Independence Referendum

Part of the debate – in the Scottish Parliament on 22nd March 2017.

Alert me about debates like this

Photo of Jackie Baillie Jackie Baillie Labour

I understand exactly how the First Minister operates. Day after day, we have had demand after demand and position change after position change, and that is no way to engage in a negotiation.

A lot has been said about a cast-iron mandate, but do not listen to what I have to say on that. In the words of Jim Sillars:

“Today’s SNP Government did not win a majority, nor has it a mandate because it did not ask for one … No amount of posturing changes that political weakness of the 2016 election result.”

He is right. Although the SNP’s manifesto commitment was in part tied to the EU, the reality is that Scotland will be outside the EU, whether or not it votes for independence. The SNP’s ambition is to be in the European Free Trade Association, which is a long way short of EU membership. If the SNP Government was being honest, as Alex Neil has been, it would tell you that it does not want full membership of the EU. Just look at the changes to the Government’s position in the last week alone.

I remember the EU referendum well. In my local area, the SNP was notable by its absence—nowhere to be seen on the streets or campaigning. As one SNP member told me, they did not want Brussels rule, just as they did not want London rule, so they did not care less.

Members will know that I hang on Nicola Sturgeon’s every word, and she was very clear that there would be a triple lock against independence: it needed to be in the manifesto, then people had to vote for the manifesto before getting a vote on independence.

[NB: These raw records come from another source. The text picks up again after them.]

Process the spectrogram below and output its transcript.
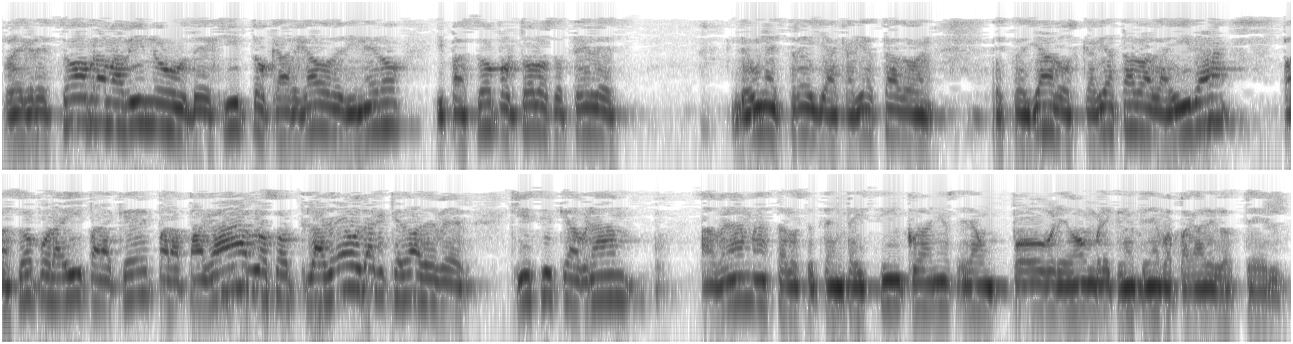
Regresó Abraham Avinu de Egipto cargado de dinero y pasó por todos los hoteles de una estrella que había estado en, estrellados, que había estado a la ida, pasó por ahí, ¿para qué? Para pagar los, la deuda que quedó a deber. Quiere decir que Abraham, Abraham hasta los 75 años era un pobre hombre que no tenía para pagar el hotel.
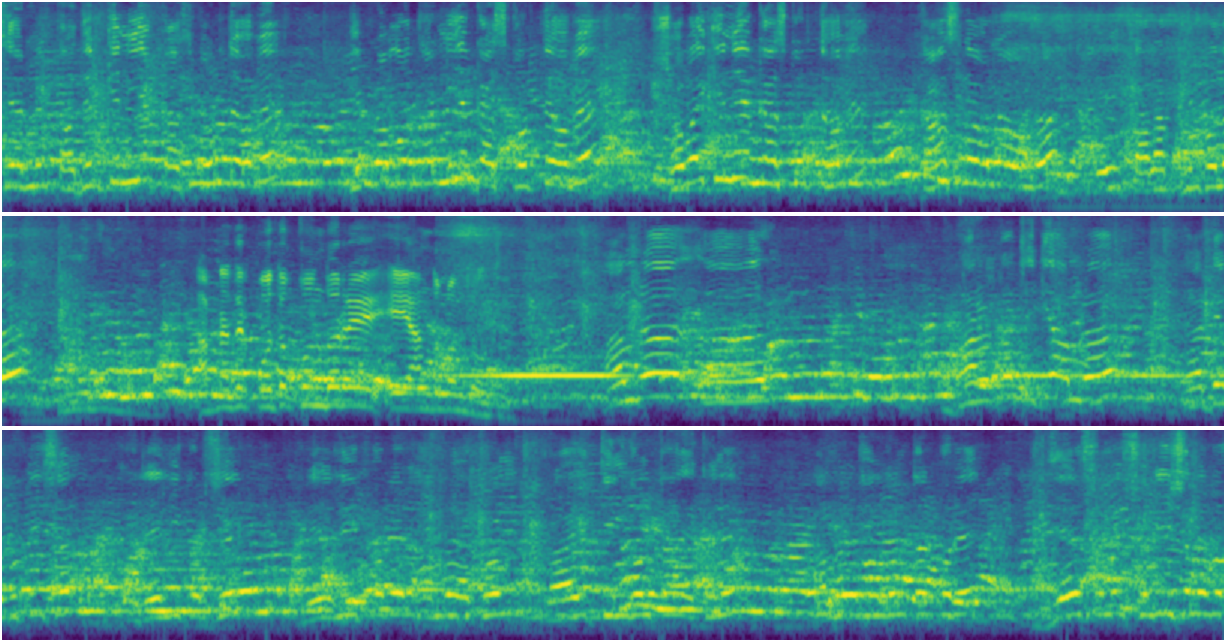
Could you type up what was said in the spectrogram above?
চেয়ারম্যান তাদেরকে নিয়ে কাজ করতে হবে ডিপ্লোমতার নিয়ে কাজ করতে হবে সবাইকে নিয়ে কাজ করতে হবে। কাজ না হলে আমরা এই তালা খুলব না। আপনাদের কতক্ষণ ধরে এই আন্দোলন চলছে? আমরা বারোটা থেকে আমরা ডেপুটেশন র্যালি করছি। র্যালি করে আমরা এখন প্রায় তিন ঘণ্টা এখানে আমরা তিন ঘণ্টার পরে যে সময় সলিউশন হবে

The majority of people in Scotland did not do so; they did not back the SNP. With a majority of people in Scotland saying that they do not want another referendum any time soon, the First Minister is in danger of doing a David Cameron by leading the country into another referendum that it does not want, simply to satisfy the party activists.

I will vote against a second referendum tonight. Much has been made of respecting the will of Parliament, but only when it suits the SNP. They just ignore votes on the Vale of Leven maternity unit, the Inverclyde maternity unit, the children’s ward at the Royal Alexandra hospital, Highlands and Islands Enterprise, the Scottish Higher and Further Education Funding Council, their abysmal record in education, the Offensive Behaviour at Football and Threatening Communications (Scotland) Act 2012, and the list goes on. Democracy only happens when it is convenient for the SNP.

I want to focus on the economy because it is the biggest single challenge facing the country. Of course there will be economic consequences from Brexit, whether it be hard or soft, but they pale in comparison with the economic consequences of independence. Indeed, there will be economic consequences of simply having a referendum.

The Scottish economy is fragile. Growth is down and has been revised downward still. Employment is down and the number of people who are economically inactive is growing. Across virtually every economic measure, we underperform the rest of the UK. We clearly must do better in domestic policy in any event. Before the independence referendum the price of oil was $113; now it is around $50 a barrel. Central to the SNP’s independence white paper, it was then considered by the SNP to be only a bonus, but we know how central it is to the Scottish economy, never mind the economy of the north east.

Now the SNP talks about how important the EU is as an export market for Scotland, and it is. However, it neglects to tell us that Scotland exports four times that amount to the rest of the UK, which is our biggest single market and most important trading partner, and we would be cut off from it in the event of independence.